Nutrition scientist Maryam Hamidi, PhD, conducted research recently which required her to repeatedly stay awake from 8 a.m. until 5 a.m. the next day. As part of the study, she also needed to keep supplies of both healthy and unhealthy snacks stacked in her office.
Then, somewhere along the line, Hamidi, who has a doctorate in nutritional epidemiology and is a trained nutritionist, began to notice something strange about her own food cravings:
“Around 6 or 7 p.m., I would start craving chips,” she said. “I started noticing these bags of potato chips in my office. I had not craved chips since my undergraduate college years. One day I had one bag. Then a Diet Coke. And then I went for a second bag, and then a third. I was having fun. I remember thinking, ‘This is great. I should do this more often.’”
As a nutrition expert, she realized she was providing an excellent example of just how hard it can be to eat healthy when you’re exhausted, no matter how well you understand the importance of a good diet.
“I’d never eaten three bags of chips at once,” she said, laughing. “But I’d also never been that sleep-deprived.”
As a researcher at the WellMD Center, which promotes physician wellness at Stanford Medicine, Hamidi is interested in this complicated relationship between sleep and dietary behaviors. Sleep deprivation comes with the territory for physicians, who often work long hours and face interrupted shift cycles.
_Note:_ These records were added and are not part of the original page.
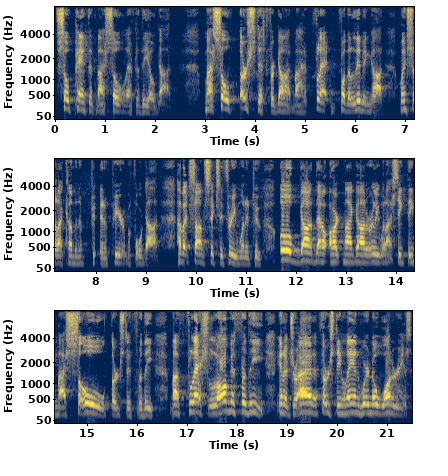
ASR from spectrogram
So panteth my soul after thee, O God. My soul thirsteth for God, my for the living God. When shall I come and appear before God? How about Psalm 63, 1 and 2? O God, thou art my God. Early will I seek thee. My soul thirsteth for thee. My flesh longeth for thee in a dry and a thirsty land where no water is.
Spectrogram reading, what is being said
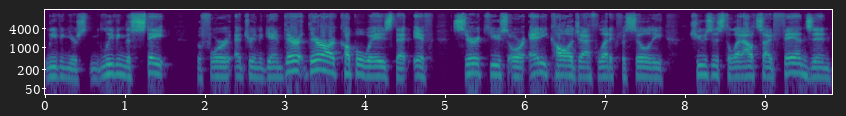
leaving your leaving the state before entering the game. There, there are a couple ways that if Syracuse or any college athletic facility chooses to let outside fans in,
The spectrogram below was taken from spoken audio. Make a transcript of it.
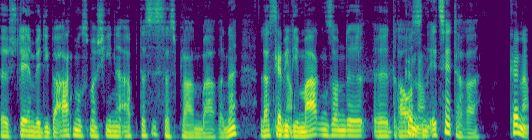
äh, stellen wir die Beatmungsmaschine ab, das ist das Planbare, ne? Lassen genau. wir die Magensonde äh, draußen genau. etc. Genau.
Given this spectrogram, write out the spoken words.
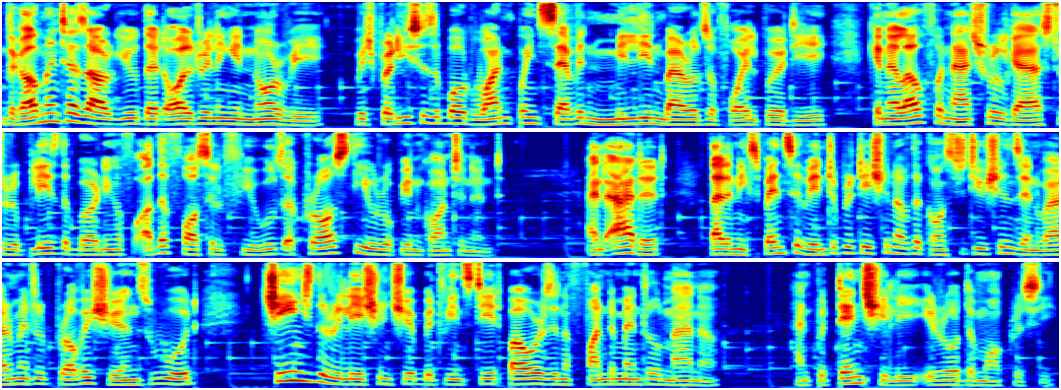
The government has argued that oil drilling in Norway, which produces about 1.7 million barrels of oil per day, can allow for natural gas to replace the burning of other fossil fuels across the European continent, and added that an expensive interpretation of the Constitution's environmental provisions would change the relationship between state powers in a fundamental manner and potentially erode democracy.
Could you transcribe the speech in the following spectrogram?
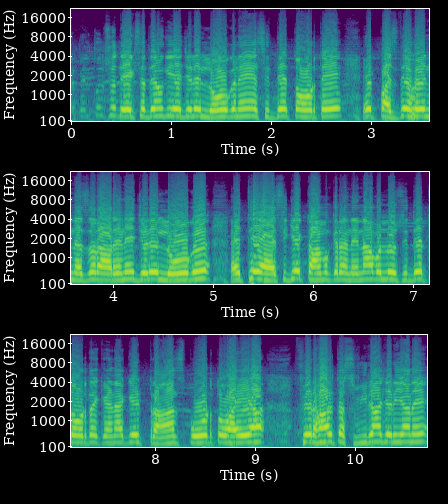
ਅ, ਬਿਲਕੁਲ ਸੋ ਦੇਖ ਸਕਦੇ ਹੋ ਕਿ ਇਹ ਜਿਹੜੇ ਲੋਕ ਨੇ ਸਿੱਧੇ ਤੌਰ ਤੇ ਇਹ ਭੱਜਦੇ ਹੋਏ ਨਜ਼ਰ ਆ ਰਹੇ ਨੇ। ਜਿਹੜੇ ਲੋਕ ਇੱਥੇ ਆਏ ਸੀਗੇ ਕੰਮ ਕਰਨ ਇਹਨਾਂ ਵੱਲੋਂ ਸਿੱਧੇ ਤੌਰ ਤੇ ਕਹਿਣਾ ਕਿ ਟਰਾਂਸਪੋਰਟ ਤੋਂ ਆਏ ਆ। ਫਿਲਹਾਲ ਤਸਵੀਰਾਂ ਜਿਹੜੀਆਂ ਨੇ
Many researchers have looked into the various ways of improving sleep by reducing work hours or rearranging work schedules, but few have examined how improving a physician’s diet might help.
In a study published online in the American Journal of Lifestyle Medicine, Hamidi, along with other Stanford researchers, examined survey results on sleep and nutrition from 245 Stanford physicians and found that a better diet is associated with reduced side effects of sleep deprivation. Mickey Trockel, MD, PhD, clinical associate professor of psychiatry and behavioral sciences, is the senior author of the study.
Barriers to eating well
Physicians face significant barriers to eating well at work due to long hours, a heavy workload and limited access to healthy meals, snacks and drinks. The findings of this study suggest that by providing healthy options at work, employers could help reduce the brain fogginess, difficulty concentrating and irritability caused by poor sleep among health care providers. And, as a result, help improve patient care.
“No one really thinks about how a physician’s diet affects patient care,” Hamidi said.
During her 21 years of experience working side by side with physicians, Hamidi has often observed something similar to her own snack attack with the chips. It’s understandable, especially when your options are limited.